Lone Sailor Floats over Wet Track
G M B Racing’s Louisiana Derby (G2) runner-up Lone Sailor, whose first victory came in the slop at Saratoga last summer, was introduced to the very wet Pimlico track morning after flying to Baltimore from Louisville afternoon.
Accompanied to the track by a pony at , exercise rider Maurice Sanchez jogged Lone Sailor clockwise about three-quarters of mile to the paddock entrance with the intention of schooling, only to find a barrier preventing entry to the paddock under the grandstand. Sanchez then turned Lone Sailor around and executed the planned 1 1/2 miles gallop.
“That’s our regular gallop,” Sanchez said. “Mr. Amoss said to just give him a good mile and let him check out the racetrack…. He hit it good; he was striding over it big time.

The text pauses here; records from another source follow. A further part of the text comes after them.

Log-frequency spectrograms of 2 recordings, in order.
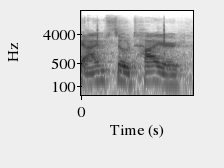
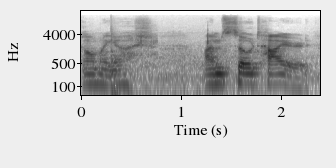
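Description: First: Said in the usual way. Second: Tired complaint. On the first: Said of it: "when you say". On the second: Retold or imitated. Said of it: "you're like".

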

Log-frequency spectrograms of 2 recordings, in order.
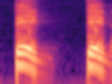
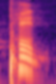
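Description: First: Said in the usual way. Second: "ঠেন" with a puff of air after the T; British aspirated T. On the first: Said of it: "আবার ঠেন". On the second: Shown as a demonstration. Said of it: "ঠেন মানে British".

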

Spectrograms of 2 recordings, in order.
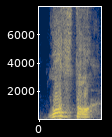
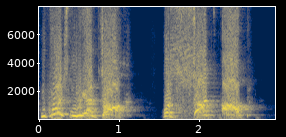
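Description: First: Said in the usual way. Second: Drawn out very slowly, with a rising sneer on "want"; slow mocking taunt. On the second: Neighbour slowly mocks the man before telling him to shut up. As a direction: stretch every word to goad him.

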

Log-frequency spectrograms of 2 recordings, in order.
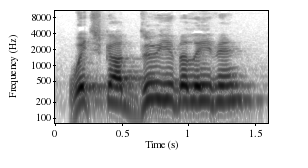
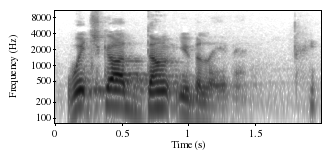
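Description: First: "do" pushed out in a higher-pitched question; stress on DO. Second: "don't" leaned on, the question falling lower; stress on DON'T. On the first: Imagined Elijah challenging a believer, stress on "do". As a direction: hit the word "do", voice lifted. Contrasted questions, do against don't. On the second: Imagined Elijah challenging a believer, stress on "don't". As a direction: land hard on "don't", then drop. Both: Acted.

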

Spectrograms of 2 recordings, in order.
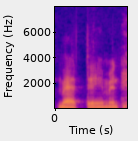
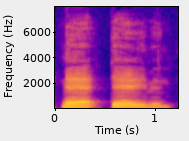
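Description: First: Said in the usual way. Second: Slow, louder, put-on voice on "Matt Damon"; drawn-out Matt Damon. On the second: Shown as a demonstration. Naming the actor again in a slow put-on voice. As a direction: stretch out "Matt Damon" in a funny voice. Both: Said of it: "repeats name".

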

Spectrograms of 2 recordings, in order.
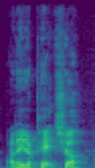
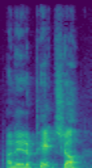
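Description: Both takes have the same delivery.

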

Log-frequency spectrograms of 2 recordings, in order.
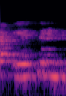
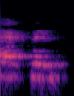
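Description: First: ਐਸੈਂਟ said "esent" with no k sound; wrong pronunciation. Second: ਐਕਸੈਂਟ said "ek-sent" with the k sound kept; correct pronunciation. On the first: Teacher's example of a student saying ਐਸੈਂਟ without the k. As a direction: drop the k: "e-sent". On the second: Teacher's example of another student saying ਐਕਸੈਂਟ correctly, with the k. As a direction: keep the k: "ek-sent". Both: Shown as a demonstration. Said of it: "ਕਿਸੇ ਨੇ ਬੋਲਿਆ".

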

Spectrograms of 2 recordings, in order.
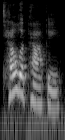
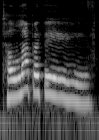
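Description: First: "Telepathy" stressed on TEL and PATH, as tele-PATH-y; wrong emphasis. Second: "Telepathy" drawn out slow and loud, te-LEP-athy; stress on LEP. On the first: Card reader joking over a word, wrong emphasis. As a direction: misplace the stress in "Telepathy", saying TELL-uh-PATH-ee. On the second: Card reader correcting herself after joking, stress on LEP. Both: Shown as a demonstration. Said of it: "Put the wrong emphasis on the wrong syllable".

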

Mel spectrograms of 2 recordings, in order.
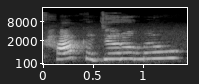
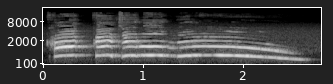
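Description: First: Said in the usual way. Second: High, loud, drawn-out moo-crow; crowing cow. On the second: A narrator's reading. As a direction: crow slowly, letting the moo ring out. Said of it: "And the cow went".

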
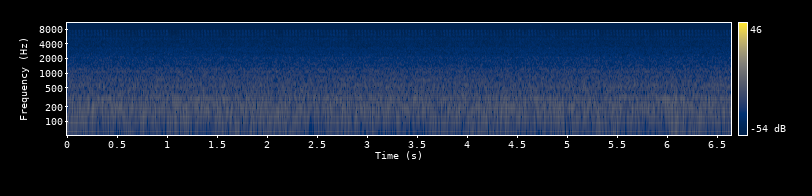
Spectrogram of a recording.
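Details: Lian Li TL LCD 120 case fan under a year old, set to full speed: steady whoosh with a constant fine rattle, cause unknown.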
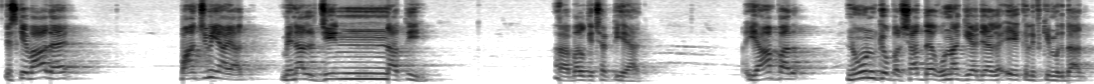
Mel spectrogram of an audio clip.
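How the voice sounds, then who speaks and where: A man teaching Quran recitation rules, patiently explaining step by step, spelling out sounds slowly and repeating rules about common mistakes. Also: sits high, creaky, a bit bright. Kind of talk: tajweed lesson.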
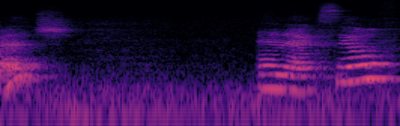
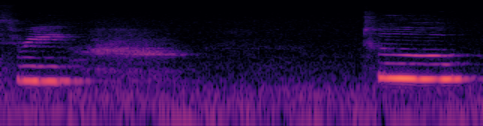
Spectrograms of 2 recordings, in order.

He liked it over that funny going.”
Trainer Tom Amoss was to arrive in Baltimore from Louisville later morning. After evening’s post-position draw, in which Lone Sailor drew Post 2, he called the track a considerable “unknown.”
“Is it going to be good down the inside? A few paths off?” he said, adding of 2016 Preakness winner Exaggerator rolling to victory in the slop on the rail, “I think back to Exaggerator’s Preakness, and Kent Desormeaux’s comments after the race that he was on the best part of the racetrack. That is on my mind. We will definitely pay attention to that during the course of the day. I think everybody else will, too.”
Lone Sailor finished eighth in the Kentucky Derby, but his trouble had nothing to do with the sloppy track at Churchill Downs but rather getting held up in traffic. Even though he said he ruined a $1,000 jacket from getting soaked, G M B Racing manager Greg Bensel said he welcomed the rain then and for .
“He won by 11 at Saratoga on the wet,” said Bensel. “Let it rain. When we were sitting in our suite on Kentucky Derby Day and we saw a slight break in the weather, I got depressed. I was like, ‘No! Rain! Rain! Don’t quit now!’”